the American consciousness or unconsciousness at the same time This book is intimate and unstructured it s free inAmerican consciousness or unconsciousness at the same time This book is intimate and unstructured it s free in and leaves an everlasting impression I owe this book a longer review because I struggled mightily with South and West 2017 Fourfalse starts it took me to finish a book of mere 126 pages I m not from the Nothing makes me want to write than reading Joan Didion As its subtitle implies South and West is culled from notebooks Joan Didion kept in the 1970s It consists of two essays California Notes is a brief slight piece that apparently became the basis for her book Where I Was From Notes on the South is a much longer substantial one about a road trip she and her husband took through the deep south mostly the gulf coast area in 1970 In an introduction to this book written in December 2016 novelist Nathaniel Rich claims Notes on the South is relevant to understanding the south of today ie the south that would elect Donald Trump as president I was skeptical of this assertion I mean of course someone had to say something like that about South and West how else would the publisher ustify publishing notes from nearly 50 years ago Happily though Rich s claim actually turned out to be true Notes on the South offers numerous insights on the mindset of the south as it attempted to reconcile its embrace of tradition with its need for progress The relevance of some of these insights to the present day was evident impressive and enlighteningBeyond that South and West is worth reading simply because even though it s somewhat rougher than Didion s other *Books Her Considerable Talents Make * her considerable talents make a oy to read Didion and her husband are ust passing through the south but her reporting works because she s not attempting to speak for anyone who lives there She s an outsider and she writes as an outsider She employs a high level of detail but it s always in the service of a broader view she doesn t make the mistake of thinking small details in I love Joan DidionOn any given day Play it as it Lays fights for a spot in my top three favorite novels of all time alongside Renata Adler s Pitch Dark Mary Robison s Why Did I Ever and Joy Williams s State of Grace I can make have made a convincing argument that the opening paragraph of Slouching Towards Bethlehem is probably the very best opening paragraph in all of creative nonfictionI think and I am not alone in this certainly that her body of work cements her as one of the most important and one would like to add most brilliant most.

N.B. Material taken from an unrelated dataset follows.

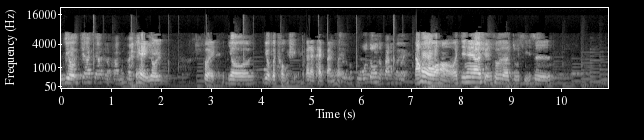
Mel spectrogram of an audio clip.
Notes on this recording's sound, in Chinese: 第一次以多人聊天式的錄音 結果聲音不太理想 還是硬著頭皮上架。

From the best selling author of the National Book Award winning The Year of Magical Thinking two extended excerpts from her never before seen notebooks writings that offer an illuminating glimpse into the mind and process of a legendary writerJoan Didion has always kept notebooks of overheard dialogue observations interviews drafts of essays and articles and here is one such draft that traces a road trip she took with her husband John Gregory Dunne in June 197.